Work to complete = Return all of the data exactly, omitting any images.

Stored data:

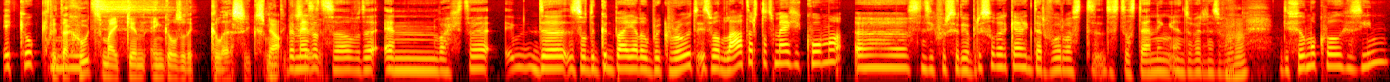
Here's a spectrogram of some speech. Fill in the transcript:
Ik ook Ik vind dat goed, maar ik ken enkel zo de classics. Moet Ja. ik Bij mij is zeggen. hetzelfde. En wacht, hè. de, zo de Goodbye Yellow Brick Road is wel later tot mij gekomen. eh, sinds ik voor Studio Brussel werk eigenlijk. Daarvoor was het de stilstanding enzovoort enzovoort. Mhm. Die film ook wel gezien.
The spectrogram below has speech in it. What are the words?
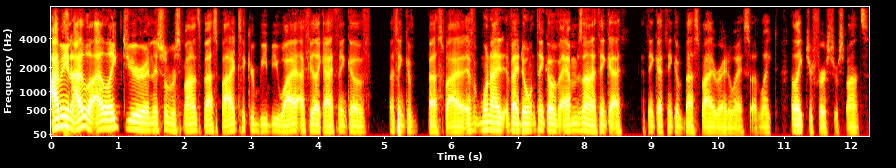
I mean, I I liked your initial response. Best Buy ticker BBY. I feel like I think of I think of Best Buy. If when I if I don't think of Amazon, I think I I think I think of Best Buy right away. So I liked I liked your first response.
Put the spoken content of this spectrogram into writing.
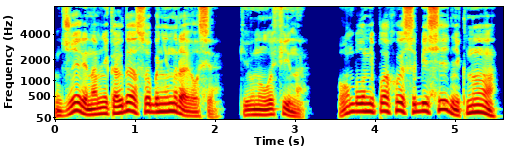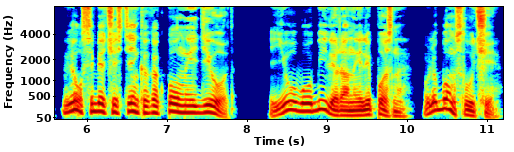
«Джерри нам никогда особо не нравился», — кивнула Фина. «Он был неплохой собеседник, но вел себя частенько как полный идиот. Его бы убили рано или поздно, в любом случае.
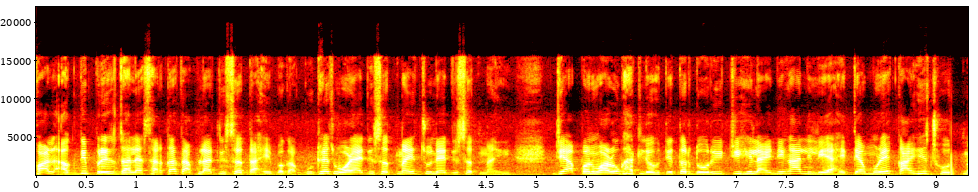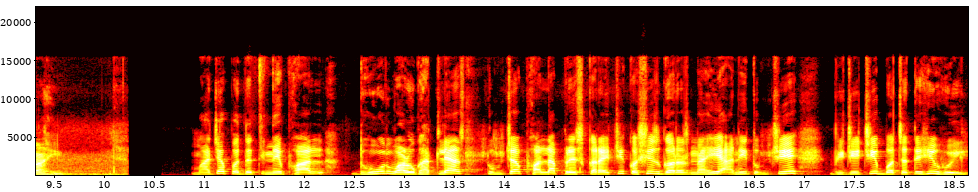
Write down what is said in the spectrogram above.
फॉल अगदी प्रेस झाल्यासारखाच आपला दिसत आहे. बघा कुठेच वळ्या दिसत नाही चुन्या दिसत नाही. जे आपण वाळू घातले होते तर दोरीची ही लाईनिंग आलेली आहे. त्यामुळे काहीच होत नाही. माझ्या पद्धतीने फॉल धुवून वाळू घातल्यास तुमच्या फॉलला प्रेस करायची कशीच गरज नाही आणि तुमची विजेची बचतही होईल.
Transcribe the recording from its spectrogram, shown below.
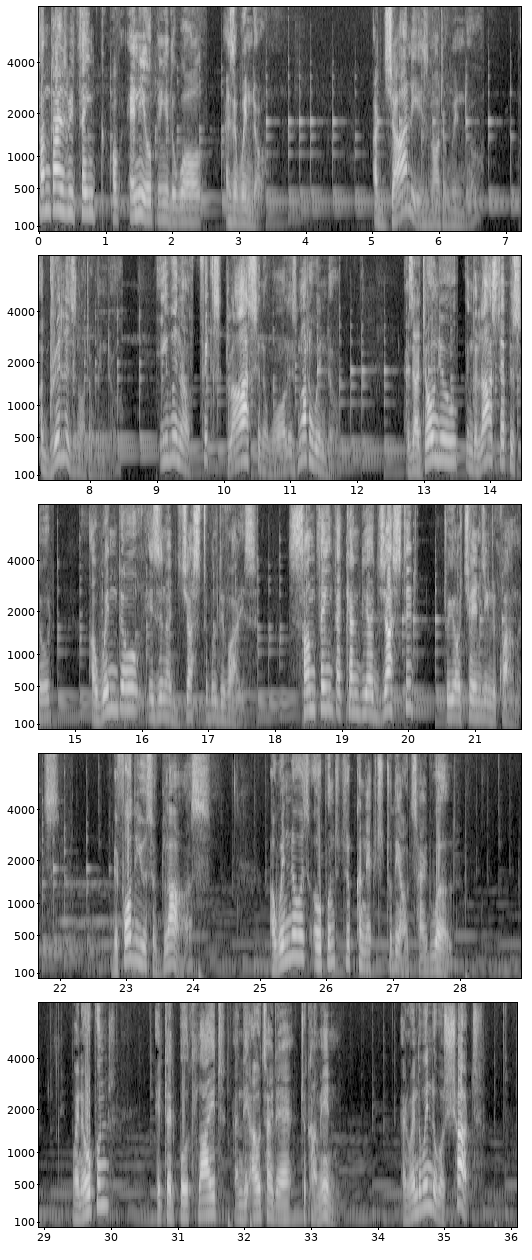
Sometimes we think of any opening in the wall as a window. A jali is not a window. A grill is not a window. Even a fixed glass in a wall is not a window. As I told you in the last episode, a window is an adjustable device, something that can be adjusted to your changing requirements. Before the use of glass, a window is opened to connect to the outside world. When opened, it let both light and the outside air to come in. And when the window was shut,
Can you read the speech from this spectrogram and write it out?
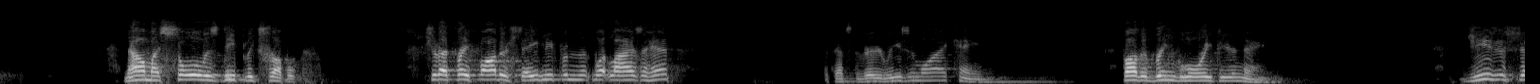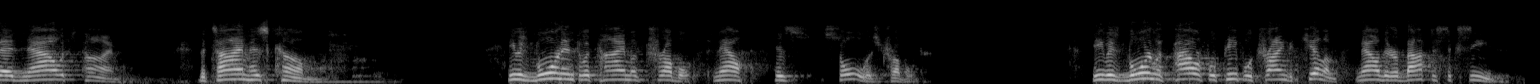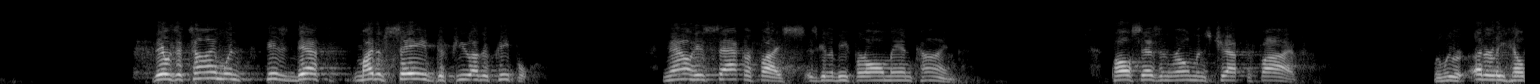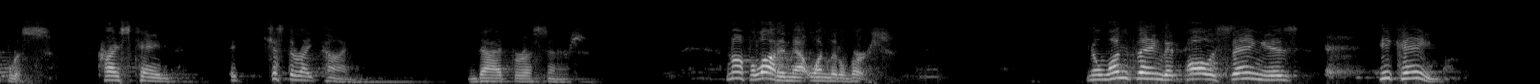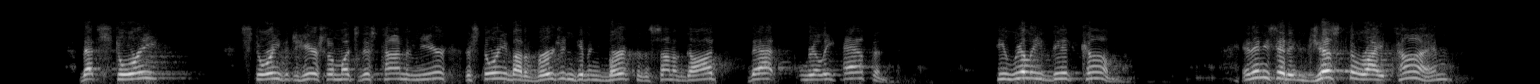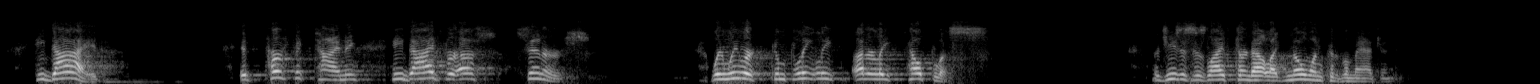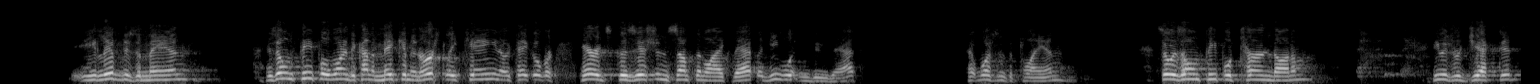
Now my soul is deeply troubled. Should I pray, Father, save me from what lies ahead? But that's the very reason why I came. Father, bring glory to your name. Jesus said, now it's time. The time has come. He was born into a time of trouble. Now his soul is troubled. He was born with powerful people trying to kill him. Now they're about to succeed. There was a time when his death might have saved a few other people. Now his sacrifice is going to be for all mankind. Paul says in Romans chapter 5, when we were utterly helpless, Christ came at just the right time and died for us sinners. An awful lot in that one little verse. You know, one thing that Paul is saying is he came. That story, story that you hear so much this time of the year, the story about a virgin giving birth to the Son of God, that really happened. He really did come. And then he said at just the right time, he died. At perfect timing, he died for us sinners when we were completely, utterly helpless. Jesus' life turned out like no one could have imagined. He lived as a man. His own people wanted to kind of make him an earthly king, you know, take over Herod's position, something like that, but he wouldn't do that. That wasn't the plan. So his own people turned on him. He was rejected.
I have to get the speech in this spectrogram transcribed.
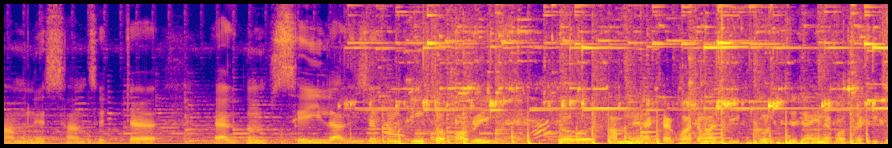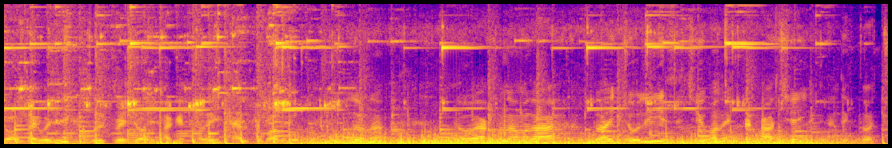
সামনের সানসেটটা একদম সেই লাগছে। সামথিং তো হবেই। তো সামনের একটা ঘট আমার লিক করছে, জানি না কতটা কি জল থাকবে, যদি খাবার পেয়ে জল থাকে তাহলেই খেলতে পারব, বুঝলো না? তো এখন আমরা প্রায় চলেই এসেছি অনেকটা কাছেই। দেখতে পাচ্ছ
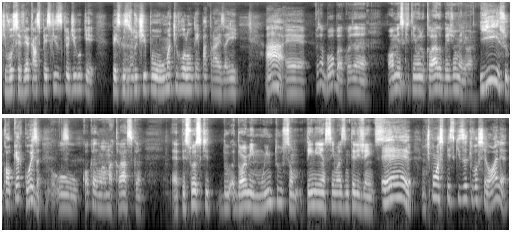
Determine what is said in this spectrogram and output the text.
que você vê aquelas pesquisas que eu digo o quê? Pesquisas do tipo, uma que rolou um tempo atrás aí. Ah, é. Coisa boba, coisa. Homens que têm olho claro beijam melhor. Isso, qualquer coisa. O, qual que é uma, uma clássica? É, pessoas que do- dormem muito são, tendem a ser mais inteligentes. É, tipo umas pesquisas que você olha,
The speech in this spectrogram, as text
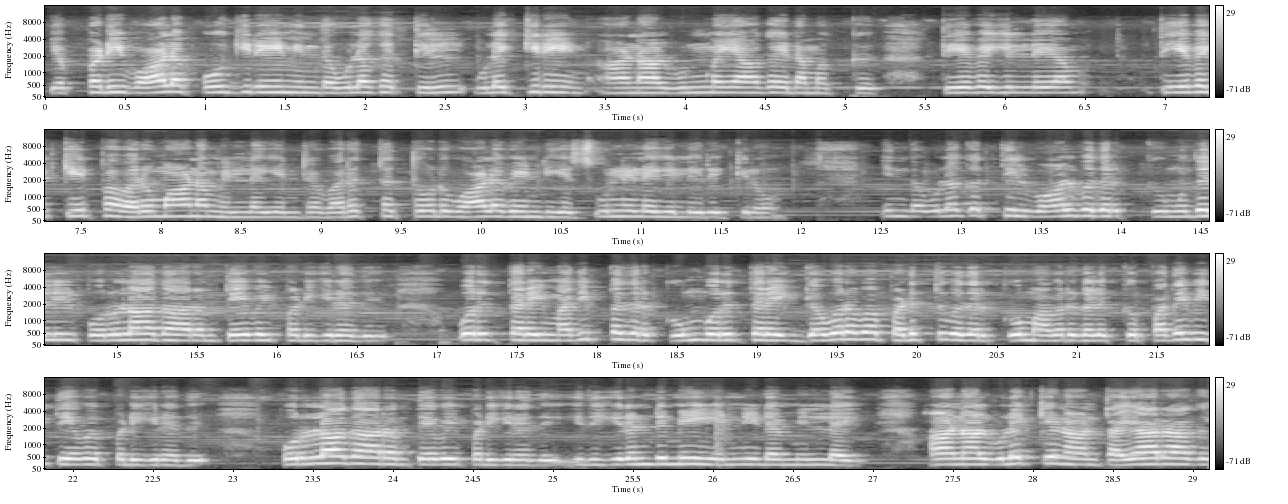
எப்படி வாழப் போகிறேன் இந்த உலகத்தில்? உழைக்கிறேன். ஆனால் உண்மையாக நமக்கு தேவையில்லையா? தேவைக்கேற்ப வருமானம் இல்லை என்ற வருத்தத்தோடு வாழ வேண்டிய சூழ்நிலையில் இருக்கிறோம். இந்த உலகத்தில் வாழ்வதற்கு முதலில் பொருளாதாரம் தேவைப்படுகிறது. ஒருத்தரை மதிப்பதற்கும் ஒருத்தரை கௌரவப்படுத்துவதற்கும் அவர்களுக்கு பதவி தேவைப்படுகிறது. பொருளாதாரம் தேவைப்படுகிறது. இது இரண்டுமே என்னிடம் இல்லை ஆனால் உழைக்க நான் தயாராக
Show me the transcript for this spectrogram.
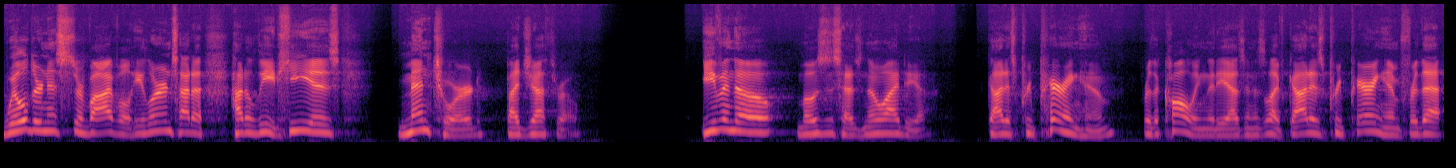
wilderness survival. He learns how to, how to lead. He is mentored by Jethro. Even though Moses has no idea, God is preparing him for the calling that he has in his life. God is preparing him for that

Task response =
Here's a spectrogram of some speech. Fill in the transcript:
Ik ook Ik vind dat goed, maar ik ken enkel zo de classics. Moet Ja. ik Bij mij is zeggen. hetzelfde. En wacht, hè. de, zo de Goodbye Yellow Brick Road is wel later tot mij gekomen. eh, sinds ik voor Studio Brussel werk eigenlijk. Daarvoor was het de stilstanding enzovoort enzovoort. Mhm. Die film ook wel gezien.
The spectrogram below has speech in it. What are the words?
I mean, I I liked your initial response. Best Buy ticker BBY. I feel like I think of I think of Best Buy. If when I if I don't think of Amazon, I think I I think I think of Best Buy right away. So I liked I liked your first response.
Put the spoken content of this spectrogram into writing.
«Джерри нам никогда особо не нравился», — кивнула Фина. «Он был неплохой собеседник, но вел себя частенько как полный идиот. Его бы убили рано или поздно, в любом случае.
Write down what is said in the spectrogram above.
फॉल अगदी प्रेस झाल्यासारखाच आपला दिसत आहे. बघा कुठेच वळ्या दिसत नाही चुन्या दिसत नाही. जे आपण वाळू घातले होते तर दोरीची ही लाईनिंग आलेली आहे. त्यामुळे काहीच होत नाही. माझ्या पद्धतीने फॉल धुवून वाळू घातल्यास तुमच्या फॉलला प्रेस करायची कशीच गरज नाही आणि तुमची विजेची बचतही होईल.
Transcribe the recording from its spectrogram, shown below.
Sometimes we think of any opening in the wall as a window. A jali is not a window. A grill is not a window. Even a fixed glass in a wall is not a window. As I told you in the last episode, a window is an adjustable device, something that can be adjusted to your changing requirements. Before the use of glass, a window is opened to connect to the outside world. When opened, it let both light and the outside air to come in. And when the window was shut,
Can you read the speech from this spectrogram and write it out?
Now my soul is deeply troubled. Should I pray, Father, save me from what lies ahead? But that's the very reason why I came. Father, bring glory to your name. Jesus said, now it's time. The time has come. He was born into a time of trouble. Now his soul is troubled. He was born with powerful people trying to kill him. Now they're about to succeed. There was a time when his death might have saved a few other people. Now his sacrifice is going to be for all mankind. Paul says in Romans chapter 5, when we were utterly helpless, Christ came at just the right time and died for us sinners. An awful lot in that one little verse. You know, one thing that Paul is saying is he came. That story, story that you hear so much this time of the year, the story about a virgin giving birth to the Son of God, that really happened. He really did come. And then he said at just the right time, he died. At perfect timing, he died for us sinners when we were completely, utterly helpless. Jesus' life turned out like no one could have imagined. He lived as a man. His own people wanted to kind of make him an earthly king, you know, take over Herod's position, something like that, but he wouldn't do that. That wasn't the plan. So his own people turned on him. He was rejected.
I have to get the speech in this spectrogram transcribed.
সামনের সানসেটটা একদম সেই লাগছে। সামথিং তো হবেই। তো সামনের একটা ঘট আমার লিক করছে, জানি না কতটা কি জল থাকবে, যদি খাবার পেয়ে জল থাকে তাহলেই খেলতে পারব, বুঝলো না? তো এখন আমরা প্রায় চলেই এসেছি অনেকটা কাছেই। দেখতে পাচ্ছ
Determine what is said in this spectrogram and output the text.
que você vê aquelas pesquisas que eu digo o quê? Pesquisas do tipo, uma que rolou um tempo atrás aí. Ah, é. Coisa boba, coisa. Homens que têm olho claro beijam melhor. Isso, qualquer coisa. O, qual que é uma, uma clássica? É, pessoas que do- dormem muito são, tendem a ser mais inteligentes. É, tipo umas pesquisas que você olha,
The speech in this spectrogram, as text
எப்படி வாழப் போகிறேன் இந்த உலகத்தில்? உழைக்கிறேன். ஆனால் உண்மையாக நமக்கு தேவையில்லையா? தேவைக்கேற்ப வருமானம் இல்லை என்ற வருத்தத்தோடு வாழ வேண்டிய சூழ்நிலையில் இருக்கிறோம். இந்த உலகத்தில் வாழ்வதற்கு முதலில் பொருளாதாரம் தேவைப்படுகிறது. ஒருத்தரை மதிப்பதற்கும் ஒருத்தரை கௌரவப்படுத்துவதற்கும் அவர்களுக்கு பதவி தேவைப்படுகிறது. பொருளாதாரம் தேவைப்படுகிறது. இது இரண்டுமே என்னிடம் இல்லை ஆனால் உழைக்க நான் தயாராக
Show me the transcript for this spectrogram.
wilderness survival. He learns how to, how to lead. He is mentored by Jethro. Even though Moses has no idea, God is preparing him for the calling that he has in his life. God is preparing him for that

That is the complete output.